- [Work item]: What's wanted is a faithful retyping of every entry, pictures excluded.
++++ Recorded information ++++
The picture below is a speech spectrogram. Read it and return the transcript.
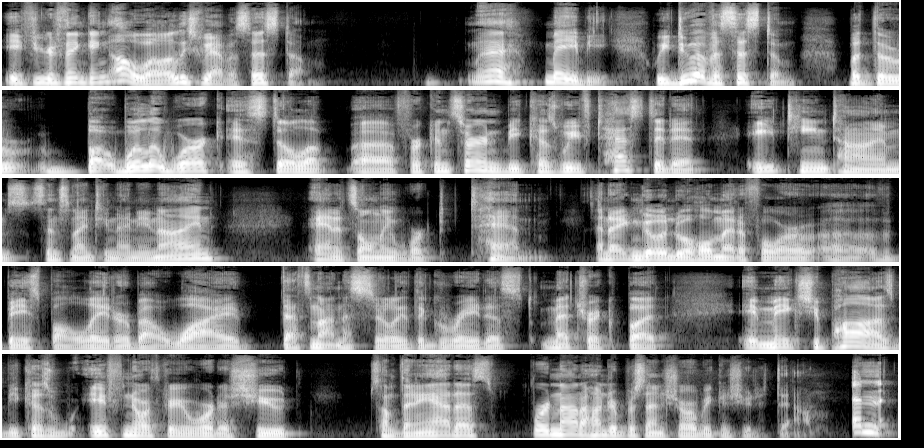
If you're thinking, oh well, at least we have a system. Eh, maybe we do have a system, but the but will it work is still up uh, for concern because we've tested it 18 times since 1999, and it's only worked 10. And I can go into a whole metaphor uh, of baseball later about why that's not necessarily the greatest metric, but it makes you pause because if North Korea were to shoot something at us, we're not 100% sure we can shoot it down. And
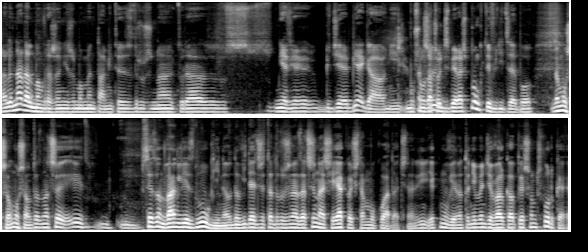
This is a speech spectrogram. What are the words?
no ale nadal mam wrażenie, że momentami to jest drużyna, która nie wie, gdzie biega. Oni muszą Znaczy- zacząć zbierać punkty w lidze, bo No muszą, muszą. To znaczy sezon w Anglii jest długi. No, no widać, że ta drużyna zaczyna się jakoś tam układać. No, jak mówię, no to nie będzie walka o pierwszą czwórkę.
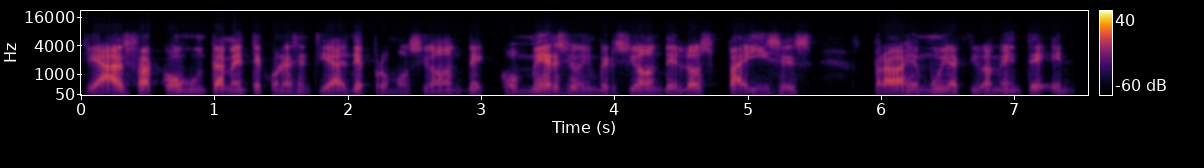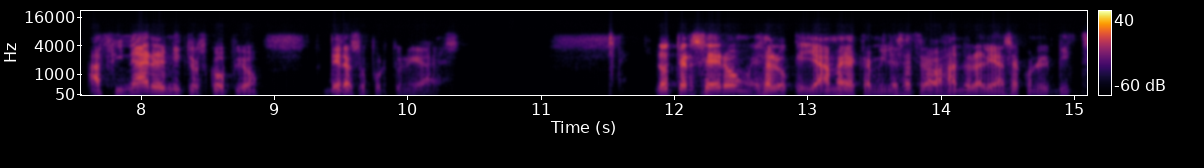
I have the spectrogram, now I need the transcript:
que ASFA, conjuntamente con las entidades de promoción de comercio e inversión de los países, trabaje muy activamente en afinar el microscopio de las oportunidades. Lo tercero es algo que ya María Camila está trabajando, la alianza con el BIT.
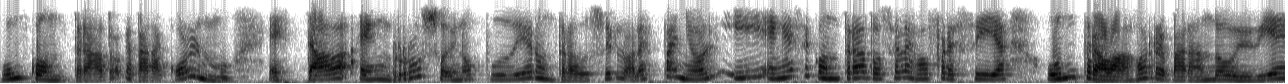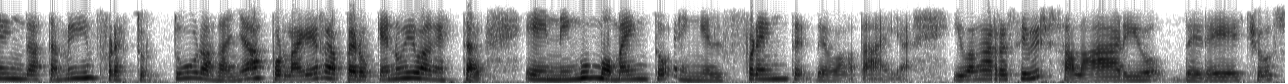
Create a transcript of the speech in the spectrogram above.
un contrato que para colmo estaba en ruso y no pudieron traducirlo al español y en ese contrato se les ofrecía un trabajo reparando viviendas, también infraestructuras dañadas por la guerra, pero que no iban a estar en ningún momento en el frente de batalla. Iban a recibir salario, derechos,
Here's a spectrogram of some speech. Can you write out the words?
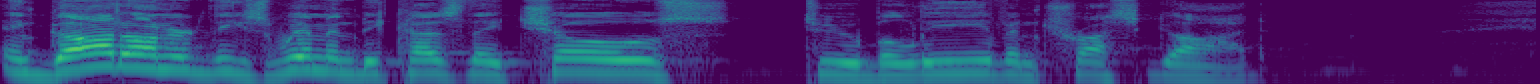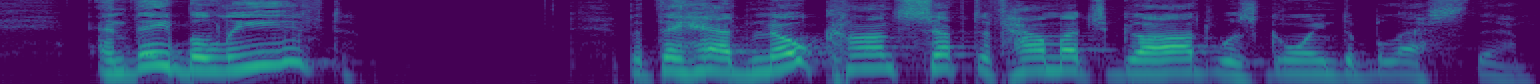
And God honored these women because they chose to believe and trust God. And they believed, but they had no concept of how much God was going to bless them.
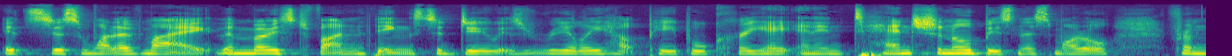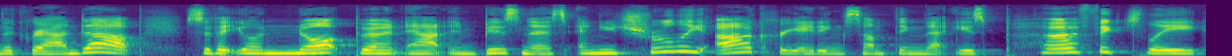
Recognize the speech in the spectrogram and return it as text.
it's just one of my the most fun things to do is really help people create an intentional business model from the ground up so that you're not burnt out in business and you truly are creating something that is perfectly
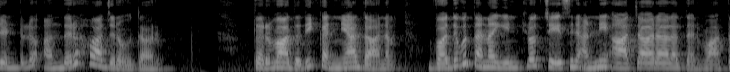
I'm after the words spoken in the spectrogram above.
జంటలు అందరూ హాజరవుతారు. తర్వాతది కన్యాదానం. వధువు తన ఇంట్లో చేసిన అన్ని ఆచారాల తర్వాత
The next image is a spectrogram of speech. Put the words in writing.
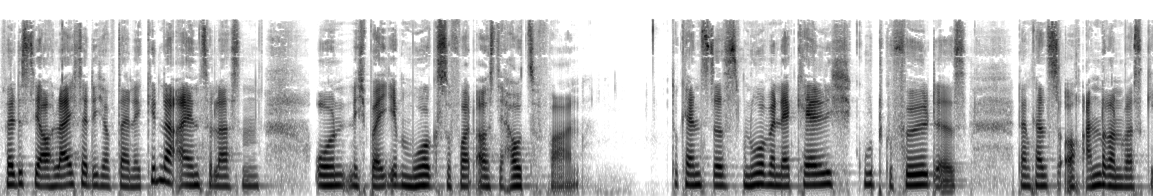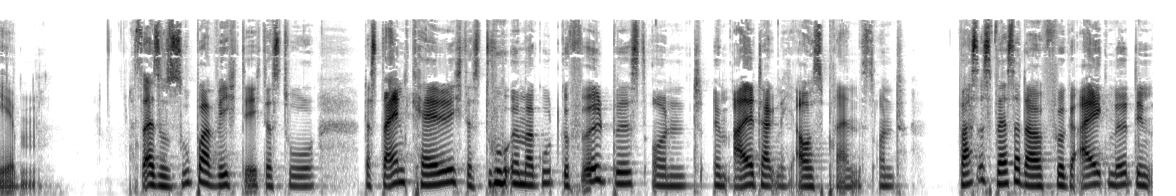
fällt es dir auch leichter, dich auf deine Kinder einzulassen und nicht bei jedem Murks sofort aus der Haut zu fahren. Du kennst es, nur wenn der Kelch gut gefüllt ist, dann kannst du auch anderen was geben. Es ist also super wichtig, dass du dass dein Kelch, dass du immer gut gefüllt bist und im Alltag nicht ausbrennst. Und was ist besser dafür geeignet, den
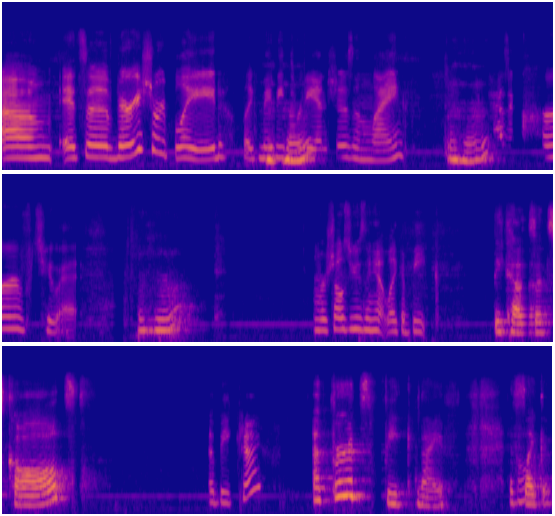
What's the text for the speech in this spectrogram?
Um, it's a very short blade, like maybe Mhm. three inches in length. Mm-hmm. It has a curve to it. Mm-hmm. Rochelle's using it like a beak. Because it's called A beak knife? a bird's beak knife. It's Oh. like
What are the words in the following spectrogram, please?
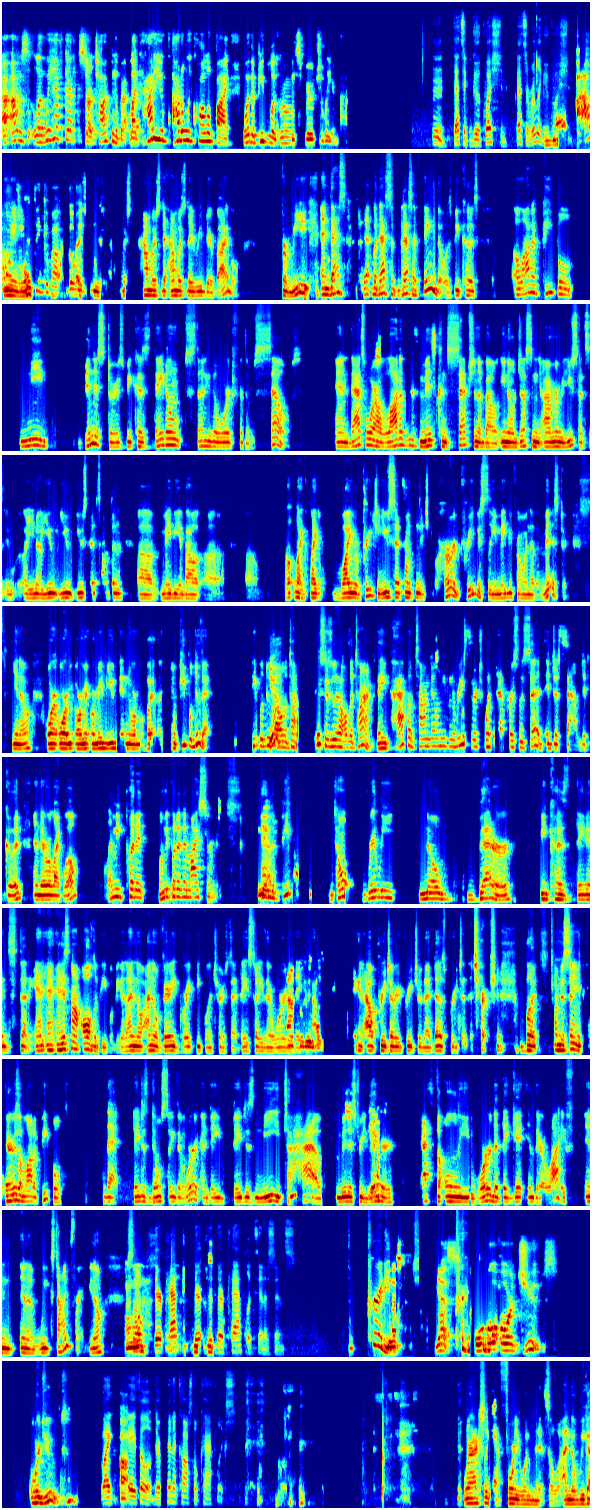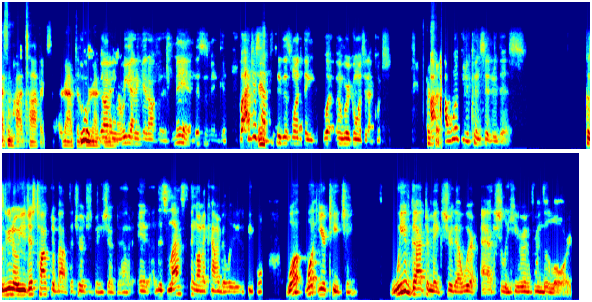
I, honestly, like we have got to start talking about like how do you how do we qualify whether people are growing spiritually or not? Mm, that's a good question. That's a really good question. I, I I want mean, you to think about. Go ahead. Question is how much how much how much they read their Bible. For me, and that's that, but that's that's a thing though, is because a lot of people need ministers because they don't study the word for themselves. and that's where a lot of this misconception about you know justin i remember you said uh, you know you you you said something uh maybe about uh, uh like like while you were preaching you said something that you heard previously maybe from another minister you know or or or, or maybe you didn't or but you know, people do that people do yeah. that all the time ministers do that all the time they half the time they don't even research what that person said it just sounded good and they were like well let me put it let me put it in my sermon yeah. and the people don't really know better because they didn't study. And, and, and it's not all the people because I know I know very great people in church that they study their word and they can out, they can out preach every preacher that does preach in the church. But I'm just saying there is a lot of people that they just don't study their word and they they just need to mm-hmm. have ministry there. That's the only word that they get in their life in in a week's time frame, you know. Mm-hmm. So they're Catholic, they're they're Catholics in a sense. Pretty yes. Yes. or, or, or, Jews. Or Jews. Like, uh, hey, Philip, they're Pentecostal Catholics. we're actually at 41 minutes, so I know we got some hot topics. we're gonna have to. we're gonna have to oh, we got to get off of this. Man, this has been good. But I just have to say this one thing, and we're going to that question. Sure. I, I want you to consider this because you know you just talked about the churches being shut down, and this last thing on accountability to people. What what you're teaching we've got to make sure that we're actually hearing from the Lord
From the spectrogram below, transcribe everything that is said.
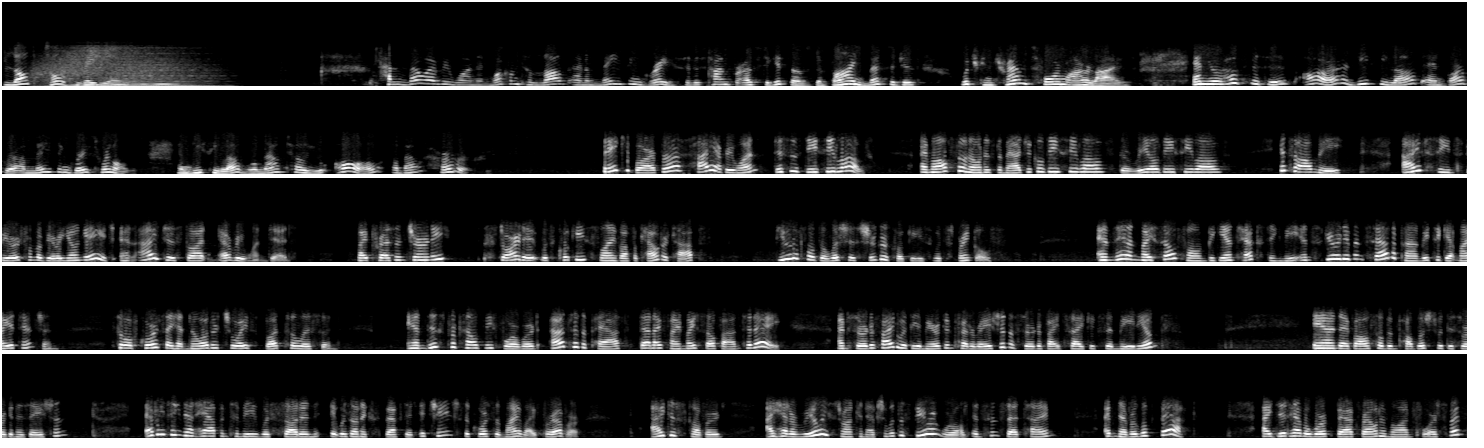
Blog Talk Radio. Hello, everyone, and welcome to Love and Amazing Grace. It is time for us to get those divine messages which can transform our lives. And your hostesses are DC Love and Barbara Amazing Grace Reynolds. And DC Love will now tell you all about her. Thank you, Barbara. Hi, everyone. This is DC Love. I'm also known as the magical DC Love, the real DC Love. It's all me. I've seen spirit from a very young age, and I just thought everyone did. My present journey started with cookies flying off of countertops, beautiful, delicious sugar cookies with sprinkles. And then my cell phone began texting me, and Spirit even sat upon me to get my attention. So, of course, I had no other choice but to listen. And this propels me forward onto the path that I find myself on today. I'm certified with the American Federation of Certified Psychics and Mediums. And I've also been published with this organization. Everything that happened to me was sudden, it was unexpected. It changed the course of my life forever. I discovered I had a really strong connection with the spirit world, and since that time, I've never looked back. I did have a work background in law enforcement,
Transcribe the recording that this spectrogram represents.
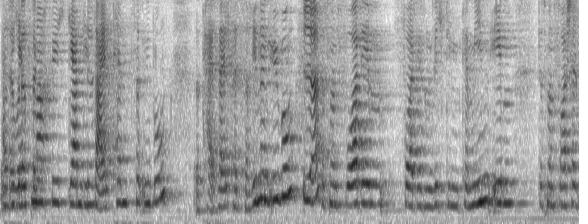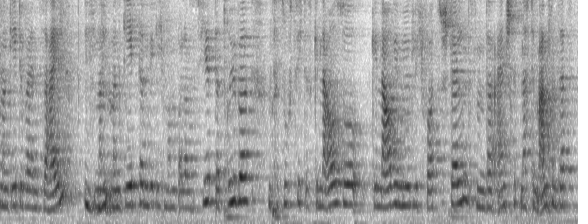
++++
- [Expected answer]:
The picture below is a speech spectrogram. Read it and return the transcript.
If you're thinking, oh well, at least we have a system. Eh, maybe we do have a system, but the but will it work is still up uh, for concern because we've tested it 18 times since 1999, and it's only worked 10. And I can go into a whole metaphor uh, of baseball later about why that's not necessarily the greatest metric, but it makes you pause because if North Korea were to shoot something at us, we're not 100% sure we can shoot it down. And
This is a speech spectrogram. What are the words?
no ale nadal mam wrażenie, że momentami to jest drużyna, która nie wie, gdzie biega. Oni muszą Znaczy- zacząć zbierać punkty w lidze, bo No muszą, muszą. To znaczy sezon w Anglii jest długi. No, no widać, że ta drużyna zaczyna się jakoś tam układać. No, jak mówię, no to nie będzie walka o pierwszą czwórkę.
I have the spectrogram, now I need the transcript:
que ASFA, conjuntamente con las entidades de promoción de comercio e inversión de los países, trabaje muy activamente en afinar el microscopio de las oportunidades. Lo tercero es algo que ya María Camila está trabajando, la alianza con el BIT.
Create a transcript of the speech in the spectrogram above.
un contrato que para colmo estaba en ruso y no pudieron traducirlo al español y en ese contrato se les ofrecía un trabajo reparando viviendas, también infraestructuras dañadas por la guerra, pero que no iban a estar en ningún momento en el frente de batalla. Iban a recibir salario, derechos,
Here's a spectrogram of some speech. Can you write out the words?
And God honored these women because they chose to believe and trust God. And they believed, but they had no concept of how much God was going to bless them.
Recognize the speech in the spectrogram and return it as text.
it's just one of my the most fun things to do is really help people create an intentional business model from the ground up so that you're not burnt out in business and you truly are creating something that is perfectly
I'm after the words spoken in the spectrogram above.
జంటలు అందరూ హాజరవుతారు. తర్వాతది కన్యాదానం. వధువు తన ఇంట్లో చేసిన అన్ని ఆచారాల తర్వాత
The next image is a spectrogram of speech. Put the words in writing.
fällt es dir auch leichter, dich auf deine Kinder einzulassen und nicht bei jedem Murks sofort aus der Haut zu fahren. Du kennst es, nur wenn der Kelch gut gefüllt ist, dann kannst du auch anderen was geben. Es ist also super wichtig, dass du dass dein Kelch, dass du immer gut gefüllt bist und im Alltag nicht ausbrennst. Und was ist besser dafür geeignet, den
What's the text for the speech in this spectrogram?
Um, it's a very short blade, like maybe Mhm. three inches in length. Mm-hmm. It has a curve to it. Mm-hmm. Rochelle's using it like a beak. Because it's called A beak knife? a bird's beak knife. It's Oh. like
What are the words in the following spectrogram, please?
I, honestly, like we have got to start talking about like how do you how do we qualify whether people are growing spiritually or not? Mm, that's a good question. That's a really good question. I, I I want mean, you to think about. Go ahead. Question is how much how much how much they read their Bible. For me, and that's that, but that's that's a thing though, is because a lot of people need ministers because they don't study the word for themselves. and that's where a lot of this misconception about you know justin i remember you said uh, you know you you you said something uh maybe about uh, uh like like while you were preaching you said something that you heard previously maybe from another minister you know or or or, or maybe you didn't or but you know, people do that people do yeah. that all the time ministers do that all the time they half the time they don't even research what that person said it just sounded good and they were like well let me put it let me put it in my sermon yeah. and the people don't really know better because they didn't study. And, and, and it's not all the people because I know I know very great people in church that they study their word and they can out, they can out preach every preacher that does preach in the church. But I'm just saying there is a lot of people that they just don't study their word and they they just need to mm-hmm. have ministry there. That's the only word that they get in their life in in a week's time frame, you know. Mm-hmm. So they're Catholic, they're they're Catholics in a sense. Pretty yes. Yes. or, or, or, Jews. Or Jews. Like, uh, hey, Philip, they're Pentecostal Catholics. we're actually at 41 minutes, so I know we got some hot topics. we're gonna have to. we're gonna have to oh, we got to get off of this. Man, this has been good. But I just have to say this one thing, and we're going to that question. Sure. I, I want you to consider this because you know you just talked about the churches being shut down, and this last thing on accountability to people. What what you're teaching we've got to make sure that we're actually hearing from the Lord
From the spectrogram below, transcribe everything that is said.
Blog Talk Radio. Hello, everyone, and welcome to Love and Amazing Grace. It is time for us to get those divine messages which can transform our lives. And your hostesses are DC Love and Barbara Amazing Grace Reynolds. And DC Love will now tell you all about her. Thank you, Barbara. Hi, everyone. This is DC Love. I'm also known as the magical DC Love, the real DC Love. It's all me. I've seen spirit from a very young age, and I just thought everyone did. My present journey started with cookies flying off of countertops, beautiful, delicious sugar cookies with sprinkles. And then my cell phone began texting me, and Spirit even sat upon me to get my attention. So, of course, I had no other choice but to listen. And this propels me forward onto the path that I find myself on today. I'm certified with the American Federation of Certified Psychics and Mediums. And I've also been published with this organization. Everything that happened to me was sudden, it was unexpected. It changed the course of my life forever. I discovered I had a really strong connection with the spirit world, and since that time, I've never looked back. I did have a work background in law enforcement,
Transcribe the recording that this spectrogram represents.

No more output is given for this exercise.